WHAT YOU HAVE TO DO
What is needed is an exact reproduction of the lines from the one that contains "Sound in parentheses" through the end of the data, both included and nothing else, with pictures omitted.

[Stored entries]
/---
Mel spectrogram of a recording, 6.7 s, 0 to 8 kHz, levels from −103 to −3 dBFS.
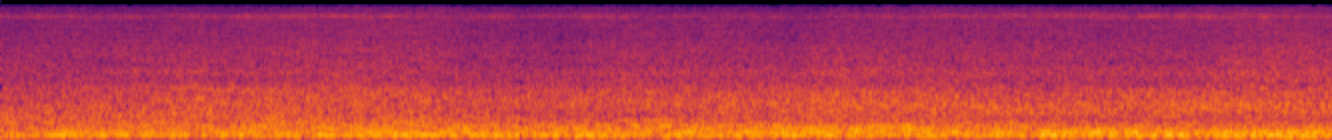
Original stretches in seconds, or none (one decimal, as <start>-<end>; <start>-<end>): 0.0-0.8; 1.6-6.7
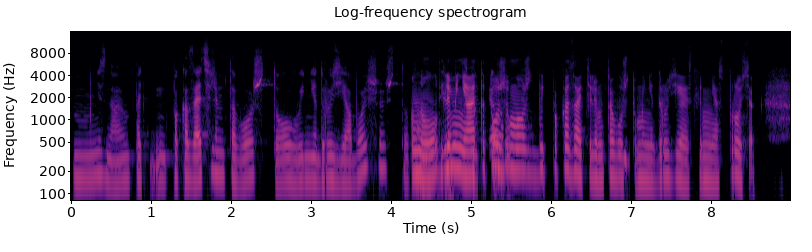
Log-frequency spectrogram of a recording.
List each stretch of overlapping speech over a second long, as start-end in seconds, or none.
4.2-5.4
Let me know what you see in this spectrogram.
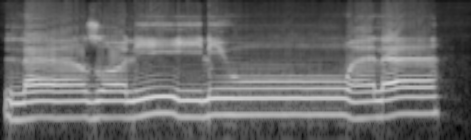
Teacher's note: tanwin in bertemu dengan waw bertasdid, maka tanwin innya melebur masuk ke huruf waw bertasdid. Kita tahan dan tekan ya.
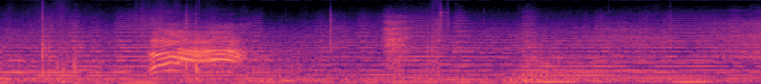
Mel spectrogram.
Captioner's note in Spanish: Zadrim gritando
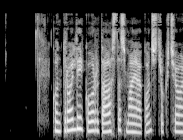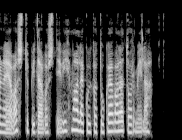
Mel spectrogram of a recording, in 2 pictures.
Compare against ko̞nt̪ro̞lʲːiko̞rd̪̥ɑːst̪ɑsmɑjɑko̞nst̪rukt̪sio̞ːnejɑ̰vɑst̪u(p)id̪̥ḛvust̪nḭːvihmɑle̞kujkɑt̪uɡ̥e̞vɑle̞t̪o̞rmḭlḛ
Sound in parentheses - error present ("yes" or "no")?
no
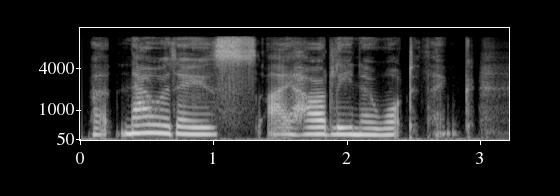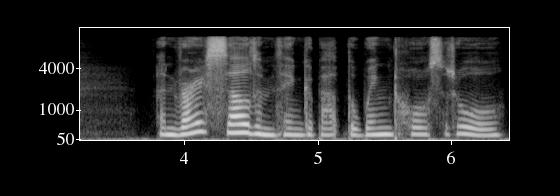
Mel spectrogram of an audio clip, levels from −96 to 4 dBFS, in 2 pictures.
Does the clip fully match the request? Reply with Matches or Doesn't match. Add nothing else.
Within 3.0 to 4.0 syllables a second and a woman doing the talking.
Doesn't match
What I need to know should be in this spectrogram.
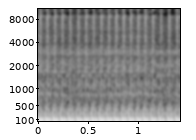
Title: Ticking sound in tl1000s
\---
EXPECTED ANSWER
Sound in parentheses - error present ("yes" or "no")?
no
Mel spectrogram of an audio clip, levels from −96 to 4 dBFS, in 2 pictures.
Does the clip fully match the request? Reply with Matches or Doesn't match. Add nothing else.
Within 3.0 to 4.0 syllables a second and a woman doing the talking.
Doesn't match
What I need to know should be in this spectrogram.
Title: Ticking sound in tl1000s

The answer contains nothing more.